As the race progressed, Verstappen became increasingly unhinged, finally punting into Sainz and losing some bits of bodywork followed by a spin into the penultimate corner, thus putting an end to the increasingly fraught teammate battle.
At the front Lewis continued working his way up to Ricciardo and managed after a bit of effort to get by him just before the Aussie made a stop to ditch his dying softs. But even as Hamilton got by, Vettel was making even greater progress and by lap 50 he was within 2.5s, a gap which Lewis singlehandedly erased with a mistake on lap 52, allowing Vettel within DRS range. The battle between the two champions continued all the way up to lap 56 when Vettel went wide and on the grass in the penultimate corner, and ended the drama.

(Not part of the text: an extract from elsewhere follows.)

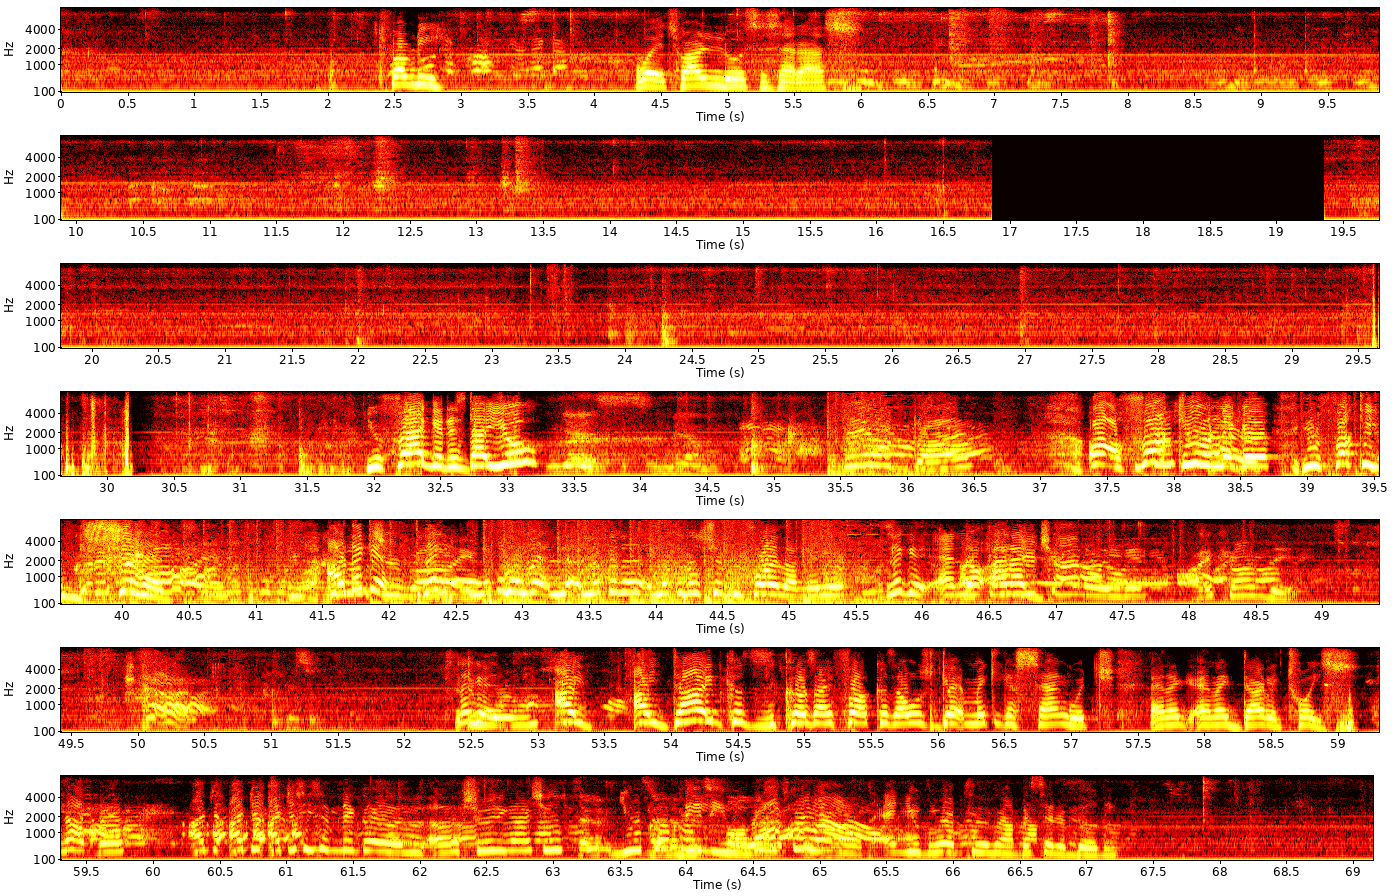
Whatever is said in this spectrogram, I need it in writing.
It's probably. Wait, it's probably Lewis's head ass. You faggot, is that you? Yes, ma'am. Oh, fuck you, nigga. You fucking shithead. I nigga, nigga, nigga, look, look at the, look at the shit before that, nigga. Nigga, and the, and I, channel, Eden. I found it. That? Okay, so Nigga, I I died cause cause I fuck cause I was get making a sandwich and I and I died like twice. No, bro. I just, I just, I just see some nigga uh, shooting at you. You tell completely father walk around and you go up to the ground instead of building.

Rosberg sailed home with nary a care, having run a long controlled race, followed by Hamilton and Vettel. Ricciardo and Massa rounded out the top 5. Congratulations to Haas currently P5 in the WCC but the real winner might be the new tyre regulations that allow the extra tyre option. Having that extra choice added a new dimension to the racing and it looks to be even more promising as the season progresses.